IT WOULD be hard to miss this 'ghost' bicycle - painted white all over - parked along Clementi Road when you walk, drive or cycle by.
But what is likely to get your attention are the words on the placard hanging from the bike, especially the ones printed in bold: 'In Memory Of Ben Mok'.

Mr Mok, 35, a freelance writer, was cycling with his friend, Mr Leong Poh Meng, 22, a chef, along Clementi Road last Sunday night when they were hit from behind by a suspected drunken driver.

Mr Mok, who never regained consciousness after the accident, died in hospital on Wednesday from head injuries.

Mr Leong is conscious but is still in the hospital with head injuries.
The two friends were originally with a group of six riders until they split up into two groups.

In honour of Mr Mok, the cycling community decided to come together to erect a memorial.

Mr Peter Chew, a close friend of Mr Mok's, told The New Paper: "'Ghost bikes' first appeared in the US at places where cyclists have been knocked down.

'It serves as both a warning to other cyclists and a reminder to drivers that cyclists also ply the roads they use.'

The idea of a 'ghost bike' was first mooted by netizens on popular cycling forum Dozens of cyclists were spurred into action.

Some offered their vehicles for transportation. Others offered paint supplies and other equipment.

Mr Chew, who owns a bicycle shop in Kovan, offered to supply a used bicycle.

The 51-year-old, who has known Mr Mok for 19 years, said: 'Ben lived in Bukit Timah, but he would still come by once a week to my shop just to chat and play with my dogs.'

When The New Paper visited Mr Chew's bicycle shop yesterday afternoon, the bicycle was still being painted outside the shop.

But by late last night, the bicycle was placed under lock near the scene of the accident.
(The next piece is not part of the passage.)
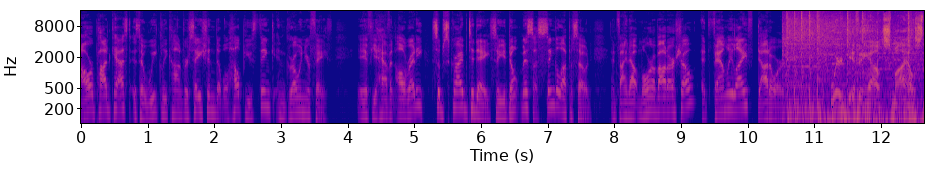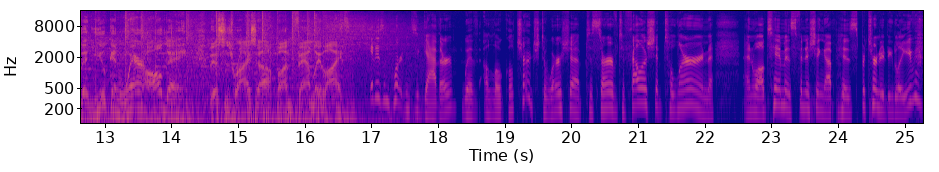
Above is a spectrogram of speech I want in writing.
Our podcast is a weekly conversation that will help you think and grow in your faith. If you haven't already, subscribe today so you don't miss a single episode and find out more about our show at familylife.org. We're giving out smiles that you can wear all day. This is Rise Up on Family Life. It is important to gather with a local church to worship, to serve, to fellowship, to learn. And while Tim is finishing up his paternity leave,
Mr Chew had been working on the bike the entire day with two other cyclists.

One of the cyclists, who wanted to be known only by his online moniker 'Maskrider', said: 'This will serve as a remembrance of Ben.'
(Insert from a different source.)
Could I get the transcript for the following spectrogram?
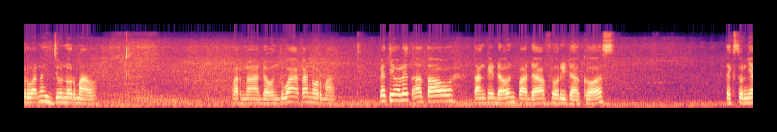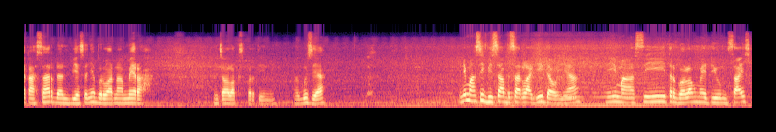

Their only worry is that their memorial to their fallen friend would be removed by the authorities.

Mr Chew said: "This is the first 'ghost bike' in Singapore. Let's hope it's also the last." Last year, 17 cyclists and pillion riders died on the road, down from 22 in 2008.
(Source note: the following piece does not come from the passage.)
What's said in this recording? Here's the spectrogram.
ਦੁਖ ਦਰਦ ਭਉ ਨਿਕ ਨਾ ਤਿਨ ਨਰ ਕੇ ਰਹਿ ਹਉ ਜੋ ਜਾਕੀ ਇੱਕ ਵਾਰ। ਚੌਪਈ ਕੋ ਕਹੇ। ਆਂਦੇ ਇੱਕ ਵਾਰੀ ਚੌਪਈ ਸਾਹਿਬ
In the accident on March 21, the 62-year-old driver, a doctor, was arrested for suspected drink driving and is now out on bail.

The police are appealing for witnesses. Anyone with information can call 18005471818.

Tuesday, April 06, 2010

From the comments: "dotted line on the road" to gauge safe gaps for cyclists

From the comments:

Rod said...

"Yea im a teen and i enjoy cycling and its true i believe LTA should Draw some kind of dotted line on the road to allow cars to gauge how big the gap is to overtake a cyclist so its safer that way."

Back2Nature said...
"I think Rod's idea is simple and effective. Hope this can be done.
  • 1) It supports the current driving lesson and raise the awareness to drivers who may missed or have forgotten about how to safely over take bicycles.

  • 2) It is cheap. A very sparsely spaced, e.g. 20m gaps, dashed line will do. Can start from heavy bicycle traffic roads first.

  • 3) It is technically and legally not a cycling lane. Thus, it doesn't go against LTA's [wrong] argument on space limitation.

  • 4) It should encourage more to ride on roads, thus may eventually create the demand/reason/rationale/need/etc. for the authority to start converting some of these into proper cycling lanes."